Brodbeck wrote a very how-dare-ye-oppose-development column today. I might have been able to respectfully read and disagree with his column, except that I have a serious issue with it. He twisted and spun statements that I had made yesterday at the public hearing into a fabricated statement.
"Others thought the Ikea should go downtown. That's a laugh. Right, we're going to tell a multi-billion retail corporation they have to move into the old A&B Sound building on Portage Avenue. "
I will step forward and say both that I was the only person yesterday who said anything about downtown, and I was also the only person who made reference to the A&B Sound building.
Before you go to the "post comment" button and degrade any credibility I may or may not have, read on.
The following events happened yesterday:
1) I was the first to speak in opposition to the plan.
2) I spoke of downtown and the lack of focus on it. I was the only person to say anything about downtown.
3) I referenced the A&B Sound building as an example of vacant buildings as intense development happens on fringe areas of the city. I was the only person to reference A&B Sound.
4) Councilor Fielding was the only councilor to ask me a question. He asked me if I was suggesting IKEA be built downtown. I said NO. (In fact, I had never, ever, ever suggested that IKEA move downtown)
5) Nobody else following me who had to speak said ANYTHING about downtown. NOBODY else following me stated that IKEA should be built downtown.
So how does Brodbeck come up with a statement saying that people were there saying that IKEA should be built downtown, and specifically reference building it on the A&B Sound building?
Brodbeck's column is about people like me. How DARE we oppose IKEA! How DARE we! How DARE we question such a complex project that was rushed through the critiquing process!
Of course, the mood was much different, but Brodbeck failed to capture that. Most people such as myself were concerned not about IKEA, again, but the rest of the plan. The rest of the development. Not the IKEA store. I am confident none of us would have been there had the plan been JUST for an IKEA store.
3 strikes for Brodbeck:
- Made up information about people at the public hearing wanting IKEA to move downtown
- Did not listen to my answer to Fielding's question
- Did not approach me after to ask me any questions about my speech
Of course, he couldn't come and ask me directly afterwards. Otherwise he wouldn't have been able to make such a strong case against those of us pooh-poohing how rushed and quickly this plan has come to fruition without much consultation from anybody. He couldn't listen to my answer to Fielding, because I was the only one saying anything about downtown, and that fit his bill.

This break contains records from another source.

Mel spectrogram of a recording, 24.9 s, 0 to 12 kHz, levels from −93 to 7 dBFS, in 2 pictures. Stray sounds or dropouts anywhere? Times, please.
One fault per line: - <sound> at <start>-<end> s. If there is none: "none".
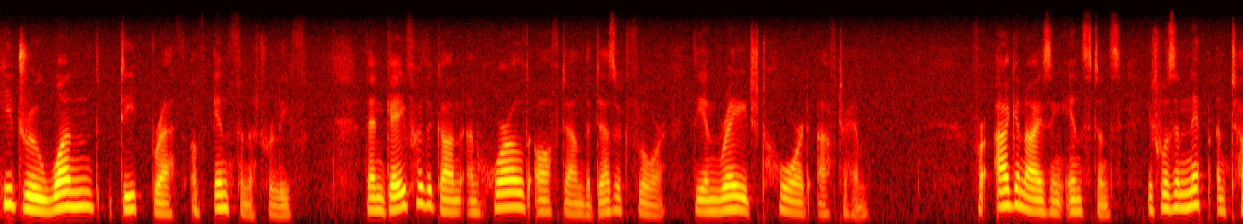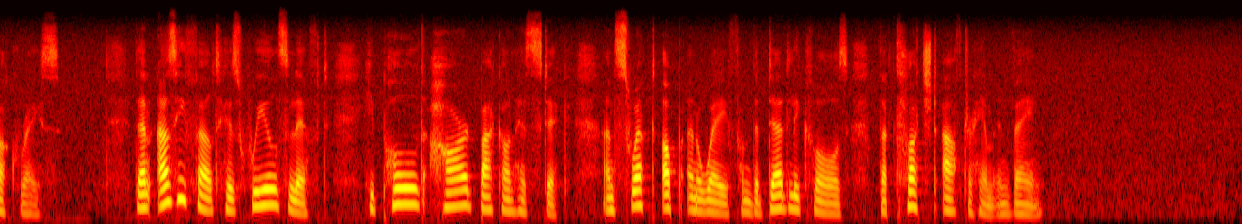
none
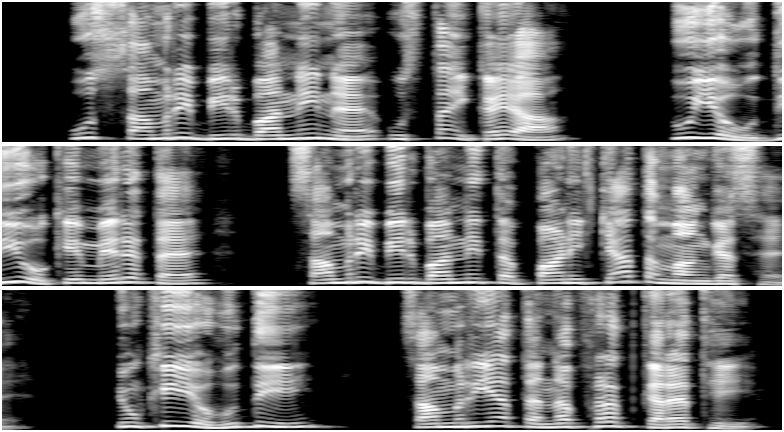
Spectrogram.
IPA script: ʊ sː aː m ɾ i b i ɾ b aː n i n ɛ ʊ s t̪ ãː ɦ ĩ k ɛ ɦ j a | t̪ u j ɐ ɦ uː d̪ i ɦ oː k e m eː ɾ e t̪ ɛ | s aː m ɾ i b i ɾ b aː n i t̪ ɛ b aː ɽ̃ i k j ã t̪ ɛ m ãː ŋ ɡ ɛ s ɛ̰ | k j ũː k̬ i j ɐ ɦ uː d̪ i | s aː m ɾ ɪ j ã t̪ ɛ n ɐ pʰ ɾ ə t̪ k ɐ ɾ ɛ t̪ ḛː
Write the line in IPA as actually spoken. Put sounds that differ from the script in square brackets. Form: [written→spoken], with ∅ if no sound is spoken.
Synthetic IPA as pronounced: ʊ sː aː m ɾ i b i ɾ b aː n i n ɛ ʊ s t̪ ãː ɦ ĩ k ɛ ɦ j a | t̪ u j ɐ ɦ uː d̪ i ɦ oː k e m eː ɾ e t̪ ɛ | s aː m ɾ i b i ɾ b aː n i t̪ ɛ [b→p] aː ɽ̃ i k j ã t̪ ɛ m ãː ŋ ɡ ɛ s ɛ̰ | k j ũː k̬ i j ɐ ɦ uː d̪ i | s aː m ɾ ɪ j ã t̪ ɛ n ɐ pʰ ɾ ə t̪ k ɐ ɾ ɛ [t̪→t̪ʰ]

In my opinion, Brodbeck had already made up his mind about those of us in opposition before any of us opened our mouths. He wanted to write a piece about how ridiculous it was that people were opposing IKEA...conveniently stepping lightly on the fact that none of us in opposition were actually opposed to the IKEA store. Of course, such a piece would earn him roaring applause and no doubt generate comments and feedback about how ridiculous it is that "somebody" wants an IKEA on the A&B Sound building, and how DARE anybody speak against IKEA, don't people in this city want progress?

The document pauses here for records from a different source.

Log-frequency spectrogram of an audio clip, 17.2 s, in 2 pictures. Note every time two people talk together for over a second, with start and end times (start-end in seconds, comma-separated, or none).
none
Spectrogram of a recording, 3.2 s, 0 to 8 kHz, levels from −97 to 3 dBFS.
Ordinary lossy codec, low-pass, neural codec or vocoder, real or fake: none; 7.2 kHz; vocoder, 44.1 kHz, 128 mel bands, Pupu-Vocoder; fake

That "somebody" is ficticious. Nobody said that and, I reiterate, nobody said anything about IKEA going downtown.
In my correspondence with Brodbeck over this, he declined that he had actually quoted me and said that he didn't use my name, which is true. Based on this, he accused me of "making stuff up," and said that he never wrote anything about me wanting an IKEA downtown. When I asked him which speaker it was who said IKEA should go downtown, he did not answer.
Who's making stuff up, Tom?
We obviously don't see eye to eye on this subject, and I have no problem with that. What I do have a problem with is somebody taking my statements and twisting them into fiction to satisfy his own argument, and then not having the audacity to admit it.
That's low, dude. Low.